  • And the direct displacement issue is real: while there is less oil used to generate electricity these days it is worth pondering the overlap between peak solar energy generation (do we really need a link to show that it makes more electricity when it is sunny?) and those peak hours of electricity demand during the summer when it is hottest and air conditioners across the region are roaring away.

All of this suggests that the specific comment by Senator Whitehouse that Politi-Fact Rhode Island evaluated are solidly grounded in facts and accurate observations.

Nature is tapping us on the shoulder too, but her pockets are empty.
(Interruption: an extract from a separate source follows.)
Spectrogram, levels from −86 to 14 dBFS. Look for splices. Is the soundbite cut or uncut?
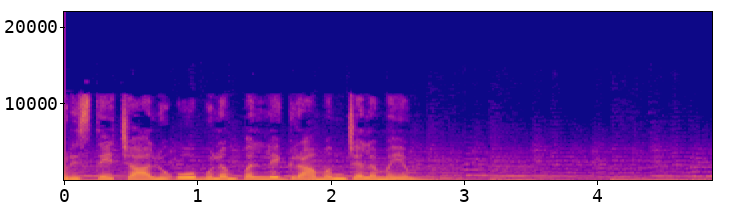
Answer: uncut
Is that why the Senate isn’t listening?

Oct 14, 2011 by  | Bio |  2 Comment »

Senator Sheldon Whitehouse of Rhode Island took the Senate floor yesterday in defense of science and reason – two topics that seldom seem to influence the decisionmaking of the Senate lawmakers these days when it comes to climate change.  Speaking out against the two big lies permeating the halls of congress: 1) environmental regulations are a burden to the economy; and 2) the jury is still out on climate change, Senator Whitehouse convincingly argued why both claims are false.  “The jury isn’t out,” he said, “the verdict is in!”  “More than 97% of publishing scientists accept that climate change is happening and that humans are causing it,” the Senator said in a twenty-four minute floor speech in which he cautioned his colleagues that the Senate is failing, “earning the scorn and condemnation of history” because while it considers repealing laws designed to prevent pollution, it cannot repeal the laws of nature.  “The dark hand of polluters can tap so many shoulders and there is a lot of power and money behind that dark hand, but nature is also tapping us on the shoulder, and we ignore that tapping at our own grave peril,” said Senator Whitehouse.  I must admit, I don’t have a lot of confidence that nature’s hand will win the contest in Washington, D.C., but my confidence is a bit restored when a Senator has the courage to speak the truth to his colleagues … giving nature’s tap a fighting chance.  Senator Whitehouse (RI) Floor speech on climate change